From the album Lust For Life, here it is, one of the very finest tracks ever recorded, with the single greatest drum intro ever, ever, ever – the equivalent of a pitbull on steroids straining at a particularly tight leash – and those pounding, primal drums brilliantly balanced by a stunning, stalking Motown bassline from Tony Sales and some itchy yet glistening guitar work from the genuis that is Carlos Alomar and Scotland’s very own Ricky Gardiner. Not forgetting James Newell Osterberg, Jr crooning his Burroughs inspired badass surrealism and his pal David Robert Jones helping out with the backing vocals:


Instead of putting out Lust For Life on 45, RCA in Britain decided to choose Success, another track from the album. With The Passenger somehow relegated to B-side status.

The reasoning behind this decision remains a mystery to me. Not as big a mystery as why around 100,000 folks thought it was a good idea to watch Chris Martin and his bed wetting brethren in Coldplay headline the main stage of Glastonbury on Sunday night, but a mystery all the same.

I obviously didn’t bother watching this myself but it sounds like it just might have been the cosiest ever moment in rock history, the polar opposite of the days when the Ig would goad biker gangs in his audience, snort angel dust and lacerate his bare chest with broken bottles.* I’m sure the numpty readers of Heat and OK! would have lapped up Martin’s antics though. OMG! Apple & Moses r up onstage @ Glasto 2 sing! Awesome!

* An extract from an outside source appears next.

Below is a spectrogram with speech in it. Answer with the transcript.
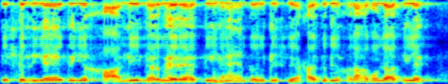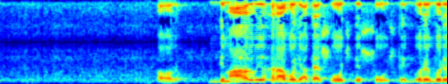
اس لیے کہ یہ خالی گھر میں رہتی ہیں تو ان کی صحت بھی خراب ہو جاتی ہے۔ اور دماغ بھی خراب ہو جاتا ہے، سوچتے سوچتے برے برے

~

Iggy has recently released another album, Post Pop Depression, which the New York Times has claimed: ‘picks up where Lust For Life left off.’ I wouldn’t go that far myself but it really is worth seeking out. From it, this is American Valhalla.


For more on Iggy: http://iggypop.com/

* Okay, none of these things are in reality very big or very clever but you’ll see where I’m coming from.